Writing About Poetry | Webster University

Writing About Poetry

When writing an essay about poetry, try to choose something to which you respond or something for which you have strong feelings.

Okay, you've got your poem. From there, read the poem again and again. Read it aloud to see what the author does with the music of rhyme, meter, alliteration, etc. Also, a dictionary is your best friend — keep one nearby to look up every word you're not sure about or that you don't know.

Try then to summarize each line of the poem in your own words. Jot down what you think the author is trying to say and then find what the author is saying figuratively in the work beneath the surface. Write down the main idea of the poem.

Next, brainstorm. If you are allowed, talk to others about the poem. Freewrite about it. You might draw a line down the middle of the paper: on one side, write down any passages or lines you think are relevant or striking; on the other side, list your reactions/ critical responses to each part of the poem.

Once you have an idea of your topic, any freewriting, such as listing or clustering, might help you come up with a thesis. Try to formulate a thesis for your paper that interests you and that you think you can support to persuade your reader.

For some, detailed outlines are a huge help. Others prefer a casual list. Either way,laying out what you will say can help organize what you plan to prove about your poem. Think about how to convince your audience.

When writing, always include direct quotations from the poem, but try to blend them into your own analysis. Be sure to teach the reader how to interpret the passages by calling our attention to what you think is important or noteworthy. Make sure all of your quoted passages serve your thesis as well as support it.

As always, revise, revise, revise. Read your paper through several times, and aloud if possible, to ensure that all of your ideas are well-illustrated and the connections to your quotes from the poem are well-explained. Your paper should be concise with every word and example from the poem chosen with deliberation.

Common Poetic Terms


Repetition of consonant sounds, especially at the beginning of words. 
“A sable, silent, solemn forest stood.” (James Thomson)


Repetition of similar vowel sounds within a sentence or line of poetry.
“Whales in the wake like capes and Alps / Quaked the sick sea and snouted deep.” (Dylan Thomas)


Repetition of similar consonant sounds within words and after vowel sounds.


Words or phrases that combine to appeal to any of the senses.


Implicit comparison of two completely different objects, which suggests that they have something in common. 
“The fog comes / on little cat feet. / It sits looking / over the harbor and city / on silent haunches / and then moves on.” (Carl Sandburg)


Repetition of a pattern of stressed and unstressed syllables used to measure poetry.


Use of a word to echo a sound, such as “click” or “clack.”


A figure of speech in which objects, animals, or ideas possess human traits or abilities.


Association of words in a poem by the way they sound, usually occurring at but not restricted to the end of a line of poetry. A rhyme scheme is the sequence in which rhyme occurs.

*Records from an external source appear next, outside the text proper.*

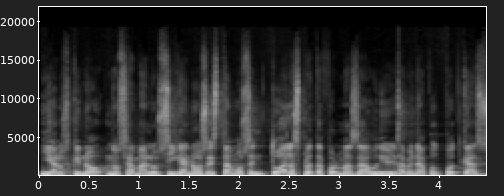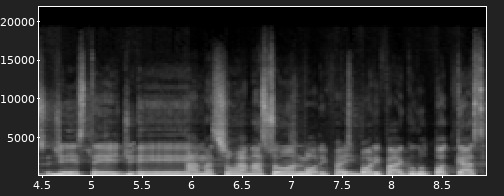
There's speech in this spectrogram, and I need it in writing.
y a los que no, no sea malo, síganos. Estamos en todas las plataformas de audio, ya saben, Apple Podcasts, este, eh, Amazon, Amazon Spotify. Spotify, Google Podcasts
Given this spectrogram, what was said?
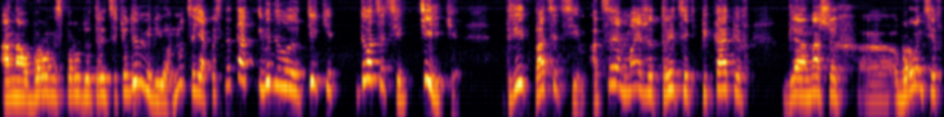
а на оборонні споруди 31 мільйон. Ну це якось не так. І виділили тільки 27, тільки. Дві 27, а це майже 30 пікапів для наших е, оборонців,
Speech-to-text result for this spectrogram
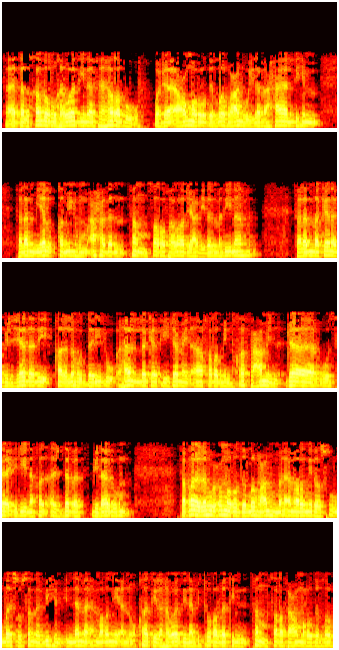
فأتى الخبر هوازن فهربوا وجاء عمر رضي الله عنه إلى محالهم فلم يلق منهم أحدا فانصرف راجعا إلى المدينة فلما كان بالجدد قال له الدليل هل لك في جمع آخر من خثعم جاء سائرين قد أجدبت بلادهم؟ فقال له عمر رضي الله عنه ما أمرني رسول الله صلى الله عليه وسلم بهم إنما أمرني أن أقاتل هوازن بتربة. فانصرف عمر رضي الله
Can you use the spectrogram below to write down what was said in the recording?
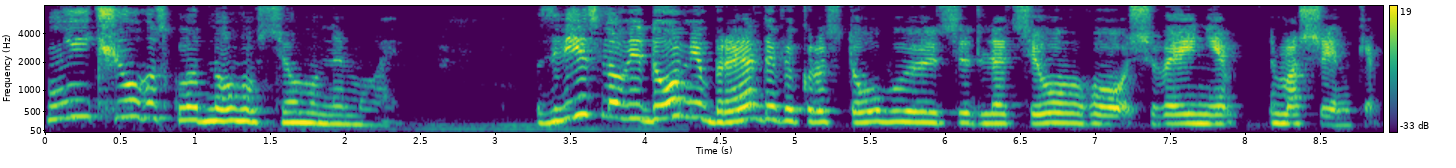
Нічого складного в цьому немає. Звісно, відомі бренди використовують для цього швейні машинки.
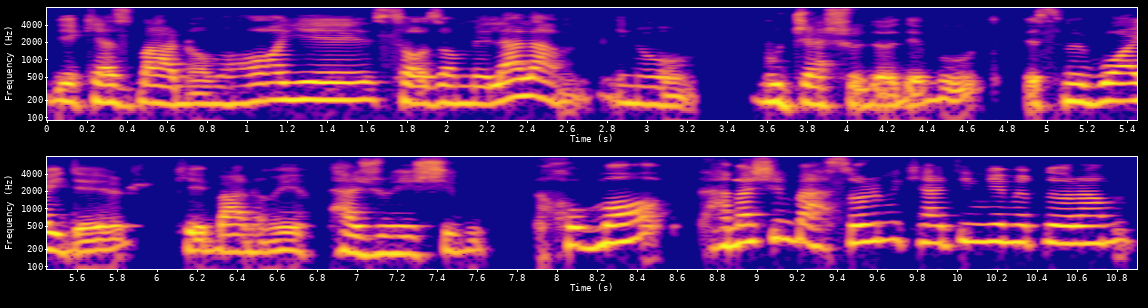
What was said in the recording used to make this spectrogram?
یکی از برنامه های سازمان ملل هم اینو بودجهش داده بود اسم وایدر که برنامه پژوهشی بود. خب ما همش این بحثا رو می‌کردیم یه مقدارم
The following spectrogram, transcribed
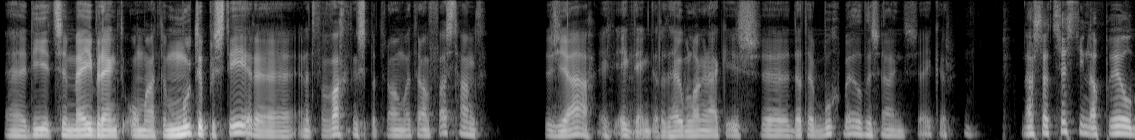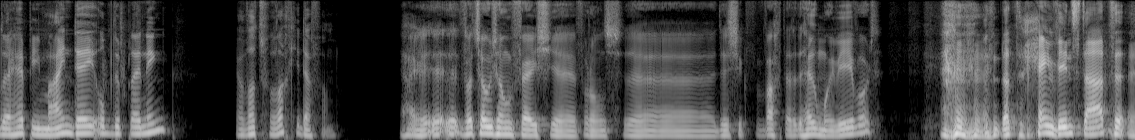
eh, die het ze meebrengt om maar te moeten presteren en het verwachtingspatroon wat eraan vasthangt. Dus ja, ik, ik denk dat het heel belangrijk is eh, dat er boegbeelden zijn, zeker. Nou staat 16 april de Happy Mind Day op de planning. Ja, wat verwacht je daarvan? Ja, eh, het wordt sowieso een feestje voor ons, eh, dus ik verwacht dat het heel mooi weer wordt. dat er geen wind staat eh,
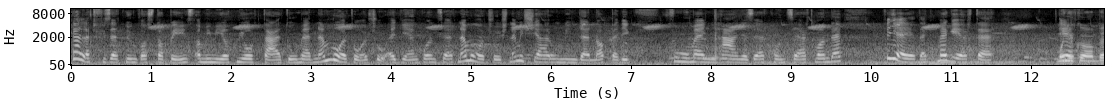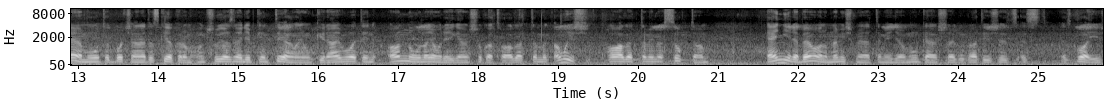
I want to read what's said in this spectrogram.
kellett fizetnünk azt a pénzt, ami miatt mi ott álltunk, mert nem volt olcsó egy ilyen koncert, nem olcsó, és nem is járunk minden nap, pedig fú, mennyi, hány ezer koncert van, de figyeljetek, megérte. Mondjuk a Belmótot, bocsánat, azt ki akarom hangsúlyozni, egyébként tényleg nagyon király volt. Én annó nagyon régen sokat hallgattam, meg amúgy is hallgattam, én meg szoktam. Ennyire bevallom, nem ismertem így a munkásságokat, és ez, ez, ez baj is.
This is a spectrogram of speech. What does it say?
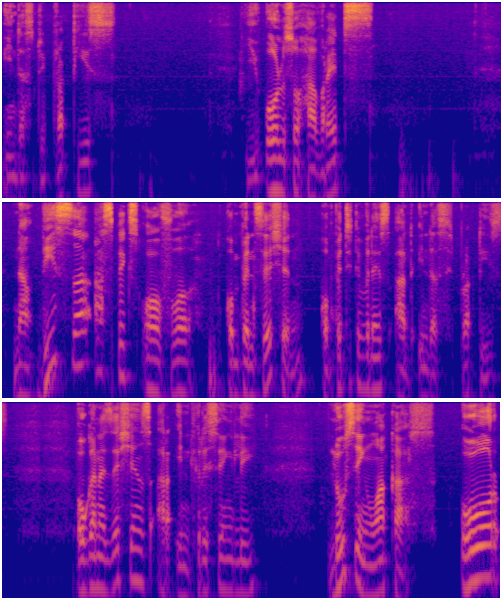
industry practice, you also have rates, now, these uh, aspects of uh, compensation, competitiveness, and industry practice, organizations are increasingly losing workers or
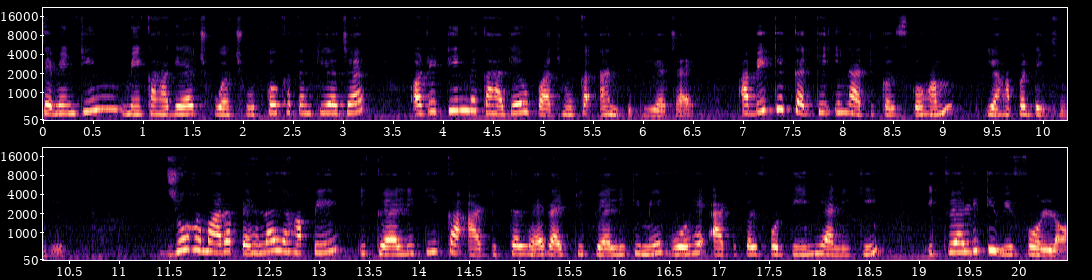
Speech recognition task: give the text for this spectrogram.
सेवेंटीन में कहा गया है छुआछूत को ख़त्म किया जाए और एटीन में कहा गया उपाधियों का अंत किया जाए। अब एक एक करके इन आर्टिकल्स को हम यहाँ पर देखेंगे। जो हमारा पहला यहाँ पे इक्वालिटी का आर्टिकल है राइट टू इक्वालिटी में, वो है आर्टिकल फोर्टीन यानी कि इक्वालिटी बिफोर लॉ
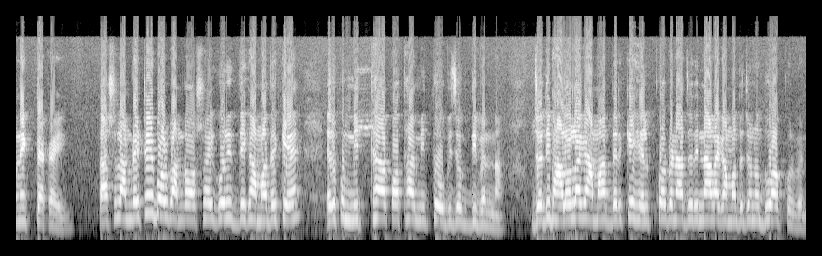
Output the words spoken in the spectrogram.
অনেক টাকাই। তা আসলে আমরা এটাই বলব, আমরা অসহায় গরিব দেখে আমাদেরকে এরকম মিথ্যা কথা, মিথ্যা অভিযোগ দিবেন না। যদি ভালো লাগে আমাদেরকে হেল্প করবেন, আর যদি না লাগে আমাদের জন্য দোয়া করবেন।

Explicit comparison of two completely different objects, distinguished from metaphor because it uses “like” or “as.” 
“Like a piece of ice on a hot stove, the poem must ride on its own melting.” (Robert Frost)

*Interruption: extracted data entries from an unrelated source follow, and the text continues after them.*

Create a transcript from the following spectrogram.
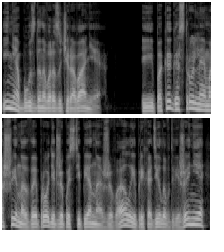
и необузданного разочарования. И пока гастрольная машина The Prodigy постепенно оживала и приходила в движение —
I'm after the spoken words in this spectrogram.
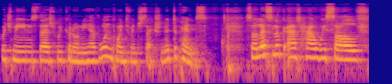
which means that we could only have one point of intersection. It depends. So let's look at how we solve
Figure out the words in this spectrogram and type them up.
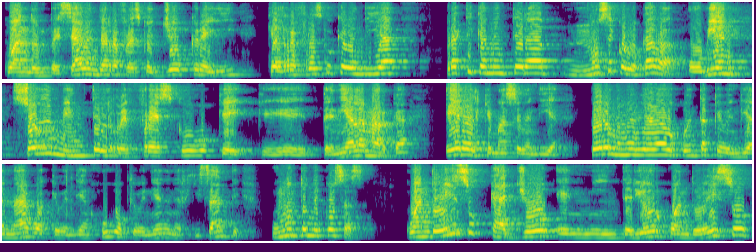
Cuando empecé a vender refresco, yo creí que el refresco que vendía prácticamente era, no se colocaba, o bien solamente el refresco que, que tenía la marca era el que más se vendía. Pero no me había dado cuenta que vendían agua, que vendían jugo, que vendían energizante, un montón de cosas. Cuando eso cayó en mi interior, cuando eso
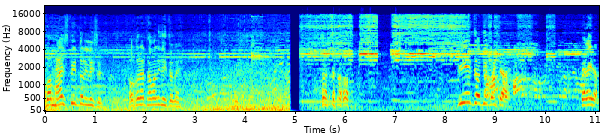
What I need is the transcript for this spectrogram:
আমার মায়ের স্পিড ধরে লিছুন ওখানে আর থামানি যাইত না ভিড় যদি কইতা দেখাইলাম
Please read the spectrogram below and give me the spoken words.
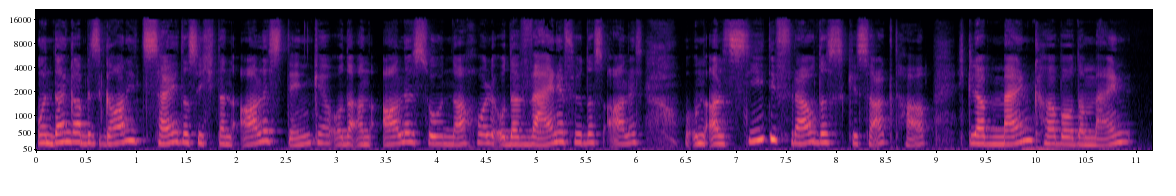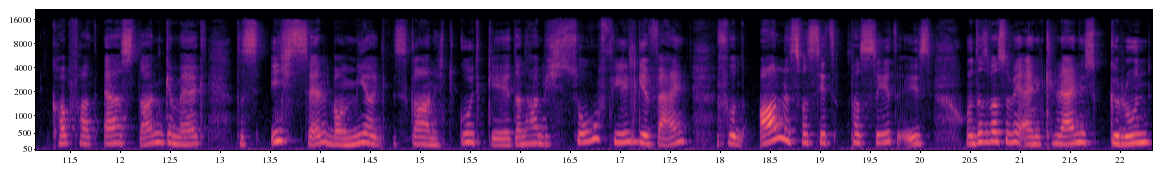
Und dann gab es gar nicht Zeit, dass ich dann alles denke oder an alles so nachhole oder weine für das alles. Und als sie, die Frau, das gesagt hat, ich glaube, mein Körper oder mein Kopf hat erst dann gemerkt, dass ich selber mir es gar nicht gut geht. Dann habe ich so viel geweint von alles, was jetzt passiert ist. Und das war so wie ein kleines Grund,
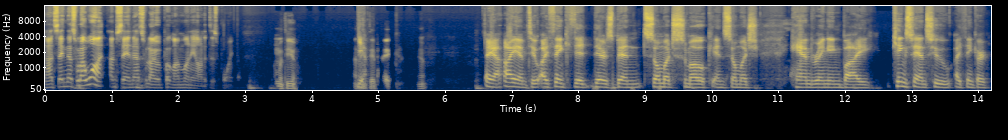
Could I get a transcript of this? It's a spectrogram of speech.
Not saying that's what I want. I'm saying that's what I would put my money on at this point. I'm with you. I yeah. think they pick. Yeah. Yeah, I am too. I think that there's been so much smoke and so much hand wringing by Kings fans who I think are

Grouping of two or more lines of a poem according to length, metrical form, or rhyme scheme.

Revised May, 2006